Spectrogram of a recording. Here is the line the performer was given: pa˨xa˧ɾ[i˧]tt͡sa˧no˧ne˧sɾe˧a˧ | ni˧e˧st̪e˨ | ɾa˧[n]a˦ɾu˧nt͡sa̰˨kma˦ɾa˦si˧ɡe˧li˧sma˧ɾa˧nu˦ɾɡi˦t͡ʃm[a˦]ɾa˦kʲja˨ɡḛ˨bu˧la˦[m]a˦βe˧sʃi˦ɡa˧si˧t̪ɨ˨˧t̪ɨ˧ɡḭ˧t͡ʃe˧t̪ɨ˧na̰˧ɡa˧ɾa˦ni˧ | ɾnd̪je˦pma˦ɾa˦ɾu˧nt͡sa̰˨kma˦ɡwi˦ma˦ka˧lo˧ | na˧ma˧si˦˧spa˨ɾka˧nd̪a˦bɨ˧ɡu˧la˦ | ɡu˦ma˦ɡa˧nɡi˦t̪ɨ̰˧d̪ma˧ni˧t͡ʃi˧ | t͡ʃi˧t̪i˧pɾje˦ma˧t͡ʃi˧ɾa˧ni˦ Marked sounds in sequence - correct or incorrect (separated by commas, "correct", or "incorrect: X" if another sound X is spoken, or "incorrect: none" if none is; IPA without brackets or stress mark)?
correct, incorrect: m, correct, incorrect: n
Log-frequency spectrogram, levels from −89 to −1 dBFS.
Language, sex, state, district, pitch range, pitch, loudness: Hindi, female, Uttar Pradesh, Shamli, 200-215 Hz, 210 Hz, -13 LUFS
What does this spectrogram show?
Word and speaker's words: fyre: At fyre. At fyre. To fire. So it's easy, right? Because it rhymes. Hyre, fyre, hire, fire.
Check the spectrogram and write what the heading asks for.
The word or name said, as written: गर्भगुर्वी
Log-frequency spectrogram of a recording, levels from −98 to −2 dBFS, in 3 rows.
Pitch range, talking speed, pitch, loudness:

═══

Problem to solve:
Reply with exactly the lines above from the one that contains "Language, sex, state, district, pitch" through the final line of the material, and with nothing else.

Solution below:
Language, sex, state, district, pitch range, pitch, loudness: Hindi, female, Uttar Pradesh, Shamli, 200-215 Hz, 210 Hz, -13 LUFS
What does this spectrogram show?
Word and speaker's words: fyre: At fyre. At fyre. To fire. So it's easy, right? Because it rhymes. Hyre, fyre, hire, fire.
Check the spectrogram and write what the heading asks for.
The word or name said, as written: गर्भगुर्वी
Log-frequency spectrogram of a recording, levels from −98 to −2 dBFS, in 3 rows.
Pitch range, talking speed, pitch, loudness:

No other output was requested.